There’s nothing better than the warmth of a fire, especially from a hearth that offers welcome relief from the outside chill and wind so common this time of year. After trudging up and down streets in an ocean-side village of 1627, a fire seemed like a wonderful and warm embrace. Quickly facing the nippy weather again wouldn’t be a choice if it weren’t for the smoke-laden air. A move toward the open door or uncovered window opening was the only way to get another kind of relief – fresh air to breathe. There was little comfort in the house with the dirt floor and no apparent place to restfully sit.
Yet, my trip to Plimouth Plantation shortly before Thanksgiving a few years ago was one of the best trips ever. Plimouth Plantation is the site of the “first” Thanksgiving.
The people we refer to as “Pilgrims” experienced a lifestyle of much physical hardship. Coming to North America in November of 1620, they named their new settlement Plymouth, and Plimoth Plantation is where visitors can tour this outdoor museum to gain a better perspective of what life was like for them a few years after landing.
Some Americans know the story of how over half of them died the first winter of 1621 due to exposure and malnutrition. At one point during this time there were only seven people well enough to take care of the sick. To make matters worse, a fire destroyed the thatched roof on their first structure, which also housed some of the sick. Spring came, village streets were laid out and crops were planted. With help from the natives Squanto and Samoset, a bountiful harvest resulted A three-day celebration that fall included Chief Massasoit and 90 braves of the Wampanoag people. Today, we think of this as the first Thanksgiving holiday.
Autumn celebrations of thanks for blessings continued in ensuing years according to the tradition of harvest festivals in England, but Thanksgiving as we know it took some time to evolve.

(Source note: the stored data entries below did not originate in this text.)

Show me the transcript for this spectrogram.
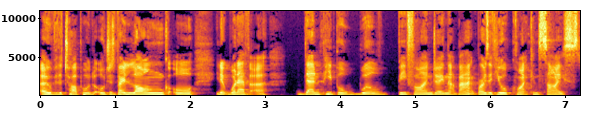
over the top or, or just very long or you know whatever, then people will be fine doing that back. Whereas if you're quite concise,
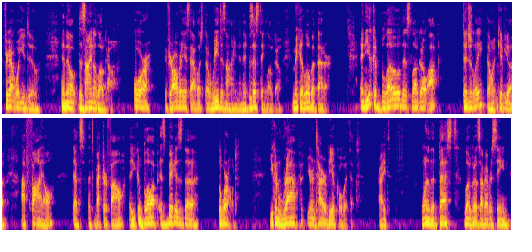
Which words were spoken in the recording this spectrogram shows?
figure out what you do, and they'll design a logo. Or if you're already established, they'll redesign an existing logo and make it a little bit better. And you could blow this logo up digitally. They'll give you a, a file that's, a vector file that you can blow up as big as the, the world. You can wrap your entire vehicle with it, right? One of the best logos I've ever seen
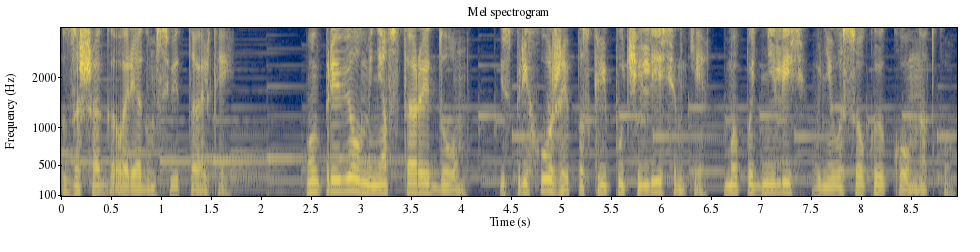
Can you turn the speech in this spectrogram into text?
зашагал рядом с Виталькой. Он привел меня в старый дом, из прихожей по скрипучей лесенке мы поднялись в невысокую комнатку.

George Washington declared a day of thanksgiving and prayer in 1789. However, it was not an annual event until Abraham Lincoln issued the “Thanksgiving Proclamation” in 1863 declaring the last Thursday in November to be a day of thanksgiving and praise. After that, the holiday blossomed into what we now think of with turkey, stuffing, pumpkin and apple pies, and for many, the famous sweet potato casserole with mini-marshmallows on top.
Over time, Thanksgiving began to include other traditions such as football games and crazy “Black Friday.” Fun activities, yes, but extravagances that tire many people and lead us to forgetting the true meaning and origins of the holiday.
A nostalgic article from the EVENING OBSERVER on November 11, 1897, reminded readers that a “Thanksgiving on the Farm” of the simplest kind is a day filled with real joys, and guests have only pleasant memories to carry home in the evening. The article reminded the hostess that overdoing the holiday just makes everyone grumpy.
“Trying to present the home in immaculate order with the table groaning under the weight of elegancies, we as housekeepers must strain nerves and temper until unendurable to self and all about us. Let us forego entertaining, for in every sense of the word is such a Thanksgiving a delusion, decidedly,” the author wrote.
The same OBSERVER article also stated, “If we will but stop to remember, in the rudest of hut farm homes that Thanksgiving day originated, in the dense and mighty woods of New England. It were well for us all did we stop and think of this wonderful day in history of people long ago, who through the privations they bore for a just and grand cause, made it possible for you and I to live here as we do, in peace and comfort, and in a manner that should tend to make us more grateful and thankful than we usually are for the blessings that are ours. To America belongs Thanksgiving day.”
Remembering to recognize blessings and the sacrifices of those before us is what the holiday is about. An 1880 rediscovered book on the bookshelf called “Old Times in the Colonies” poignantly points out that the Pilgrims, known as Separatists for separating themselves from the church of England, were greatly persecuted. Industrious and honest, they organized themselves into a church where all were equal. They elected deacons to be their servants. It was a church in which the rights of every person was respected. Church members believed they had authority from the divine to rule themselves. Ruling themselves – not a man-made king or self-serving leader.
The book cautions that this is not to be forgotten. “When men rule themselves there will be the largest freedom; they will respect the rights of their fellow-men, for only by so doing can they have their own rights.”
It is in these Pilgrim roots that the stage was set for “the people alone have the right to rule” and other inherent rights that would be protected by our future Constitution.
People of great faith, the Pilgrims were also hard-working.
The 133-year-old book states, “There were no idlers in the party. All hands knew how to work, and labor was a duty which they owed one another and to God.” Prosperity and blessings come from this work for self and others.
The 1897 OBSERVER article reiterated this in relation to Thanksgiving. There may be feasting and “pleasantries,” but don’t forget to give thanks for abundance, health, family, and even the adversities and disappointments. Remember the small favors.
“Turn over a new leaf this season and find a reason for genuine thanksgiving in the oncoming prosperity that only those who are willfully blind are oblivious of.”
Make it a great Thanksgiving week. Count your blessings one by one.